Smoking Is Dangerous Even for Those Simply At Risk for
Diabetes

There also seems to be a danger for those who are simply at
risk
for developing diabetes. A study conducted on mice by
the Charles Drew University of Medicine and Science in Los
Angeles and the Western University of Health Sciences in
Pomona, California in 2009 looked at how nicotine effects
insulin production. They injected the mice with nicotine twice
daily and found that they had increased levels of the stress
hormone cortical which is known to cause insulin resistance--
also known as pre-diabetes. Of course this research was
done on mice and not humans, so further work is necessary
before we can state with assurance how much smoking puts
you at ris for developing diabetes.



In summary, here are the facts. If you are already diabetic,
smoking can spike your blood sugar by as much as 29%.
Even as few as 1 or 2 cigarettes can drive your blood sugar
sky high. Now, over time, the higher levels of sugar in your
blood puts you at risk for other conditions related such as
heart disease and stroke.

[Update:

Smoking Increases the Risk of Eye Damage in Diabetics


Diabetes can cause eye damage, called diabetic retinopathy.
This eye condition is marked by the build up of oxidative
stress.  As a result, diabetics tend to have far more of the
compounds scientists use to measure oxidative stress --
reactive oxidative metabolites.  

Smoking makes the eye damage worse by reducing helpful
anti-oxidants in your blood stream which otherwise would
be available to combat retinopathy, according to a 2012
study from Dokkyo Medical University Koshigaya Hospital in
Koshigaya, Japan. ]

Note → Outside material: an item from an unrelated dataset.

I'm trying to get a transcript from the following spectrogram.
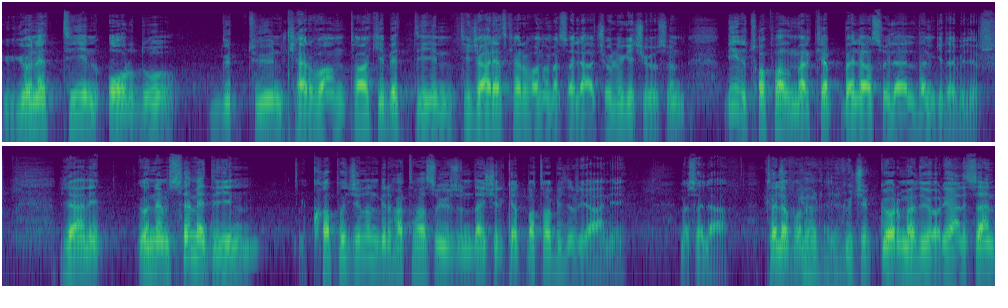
yönettiğin ordu, güttüğün kervan, takip ettiğin ticaret kervanı mesela çölü geçiyorsun. Bir topal merkep belasıyla elden gidebilir. Yani önemsemediğin kapıcının bir hatası yüzünden şirket batabilir yani. Mesela telefon gördüğün. küçük görme diyor. Yani sen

Related:
Ideal Breakfast for Diabetics /
Normal Fasting Blood Sugar / Natural Insulin Foods That
Help You Control Your Blood Sugar / Smoke Gets In Your
Eyes-Lingering Health Dangers from Volcanic Ash /  Vitamin
B3 (Niacin)-A Powerful Ally Against Cholesterol / Swollen
Ankles -Causes and Cures//How Much Is Too Much Salt?
/
Sugar-The Disease Connection / Are Diet Sodas Bad for
Your Health? // Ideal Breakfast for Arthritis /Healing Foods
Links /  Foods That Shrink Your Waist / Foods That Lower
Cholesterol/ VLDL-The Other Cholesterol/ Foods That
Reduce Blood Pressure

Index of Articles on
This Site


Snoring Linked to
Stroke

How to Stop Bad Breath

BRAIN HEALTH



DIETS AND FITNESS

HOW MUCH IS TOO MUCH
SALT

HOW MUCH SALT IS IN MY
FOOD

SALT CONTENT OF COMMON
FOODS

150,000 DIE FROM EXCESS
SALT

I HAVE HIGH BLOOD
PRESSURE!

FOODS THAT LOWER YOUR
BLOOD PRESSURE

QUINOA-THE NEW
SUPERFOOD

INFLAMMATION INSIDE
THE BODY

FAT--IT'S ALIVE!

WHY WE GO SOFT IN THE
MIDDLE

WHY EUROPEANS ARE
THINNER

>VEGETARIAN RECIPES


MY HEART ATTACK

CANCER SURVIVORS


MONEY AND BUDGET

RESOURCES

AMERICAN HEART
ASSOCIATION

LINKS AND RESOURCES

Home  > Conditions  >
Diabetes > Here
COLLECTIVE
WIZDOM.COM

Healthy Body, Healthy Mind, Healthy Life
Custom Search

About Us

Register

Privacy Policy

Editorial Policy

Contact Us

Disclaimer : All information on www.collectivewizdom.com is for educational purposes only. It is not a substitute for professional medical advice. For
specific medical advice, diagnoses, and treatment, please consult your doctor.  

(c) copyright collectivewizdom.com 2007 -2014 and all prior years. All rights reserved.
Collectivewizdom,LLC is located at 340 S Lemon Ave #2707 Walnut, CA 91789  
Subscribe in a reader